TO DO —
Take nothing but the lines from the one with "Result: b, n" through the one with "Mel spectrogram, 6.7" in the entries below, both ends kept, and return them exactly with pictures left out.

(Stored entries)
^^^^

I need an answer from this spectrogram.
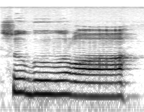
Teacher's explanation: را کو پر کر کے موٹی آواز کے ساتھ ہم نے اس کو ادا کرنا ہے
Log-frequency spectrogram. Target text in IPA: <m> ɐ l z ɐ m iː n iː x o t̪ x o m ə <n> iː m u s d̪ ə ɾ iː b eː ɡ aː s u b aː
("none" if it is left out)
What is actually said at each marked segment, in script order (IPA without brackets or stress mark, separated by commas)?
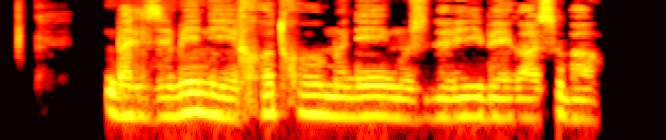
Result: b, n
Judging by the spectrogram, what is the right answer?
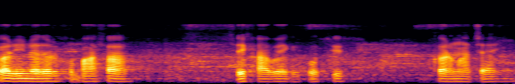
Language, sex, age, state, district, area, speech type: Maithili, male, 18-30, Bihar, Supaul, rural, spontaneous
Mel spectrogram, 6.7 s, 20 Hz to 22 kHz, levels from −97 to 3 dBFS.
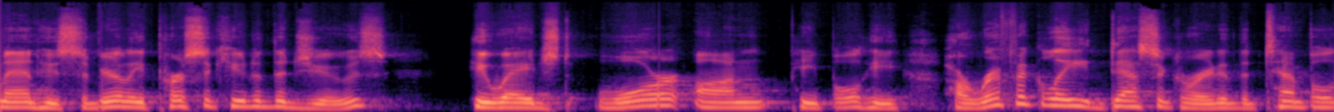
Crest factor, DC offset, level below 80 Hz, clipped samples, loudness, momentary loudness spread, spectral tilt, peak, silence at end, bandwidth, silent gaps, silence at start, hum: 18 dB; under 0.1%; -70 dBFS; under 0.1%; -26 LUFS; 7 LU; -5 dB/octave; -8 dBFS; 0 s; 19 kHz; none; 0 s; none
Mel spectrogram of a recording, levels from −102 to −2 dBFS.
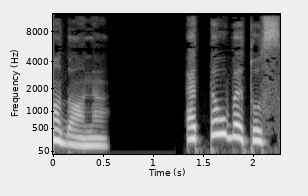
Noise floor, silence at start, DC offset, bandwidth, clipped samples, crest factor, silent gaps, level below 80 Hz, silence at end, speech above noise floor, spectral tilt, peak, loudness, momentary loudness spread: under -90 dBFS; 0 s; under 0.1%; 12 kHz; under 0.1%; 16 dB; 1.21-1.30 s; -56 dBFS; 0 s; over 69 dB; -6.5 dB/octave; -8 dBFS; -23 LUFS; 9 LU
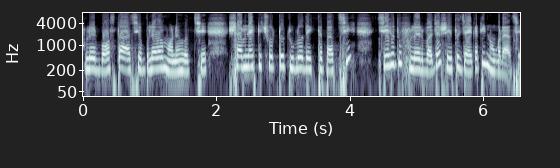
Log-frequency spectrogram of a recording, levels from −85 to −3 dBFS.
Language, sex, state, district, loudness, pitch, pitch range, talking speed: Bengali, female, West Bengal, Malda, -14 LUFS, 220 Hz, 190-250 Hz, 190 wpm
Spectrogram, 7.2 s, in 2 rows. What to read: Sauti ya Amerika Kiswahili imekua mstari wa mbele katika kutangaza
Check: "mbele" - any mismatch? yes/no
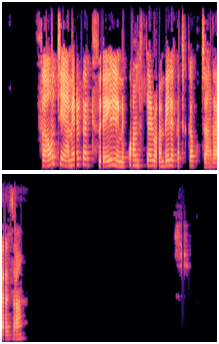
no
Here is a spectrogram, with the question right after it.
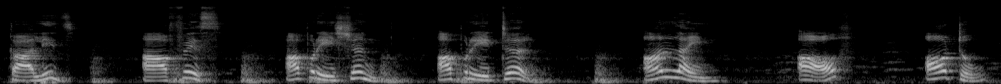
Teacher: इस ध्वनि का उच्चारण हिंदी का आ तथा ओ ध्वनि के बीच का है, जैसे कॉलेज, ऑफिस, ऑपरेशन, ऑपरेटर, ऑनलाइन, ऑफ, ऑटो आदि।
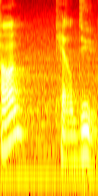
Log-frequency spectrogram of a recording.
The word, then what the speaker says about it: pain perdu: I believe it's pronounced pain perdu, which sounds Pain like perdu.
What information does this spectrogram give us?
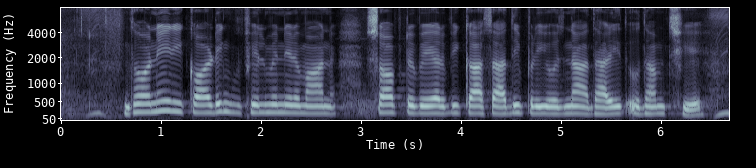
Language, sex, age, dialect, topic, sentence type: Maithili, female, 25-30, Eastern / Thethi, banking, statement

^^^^

EXPECTED ANSWER —
Result: b, n
Judging by the spectrogram, what is the right answer?
Language, sex, age, state, district, area, speech type: Maithili, male, 18-30, Bihar, Supaul, rural, spontaneous
Mel spectrogram, 6.7 s, 20 Hz to 22 kHz, levels from −97 to 3 dBFS.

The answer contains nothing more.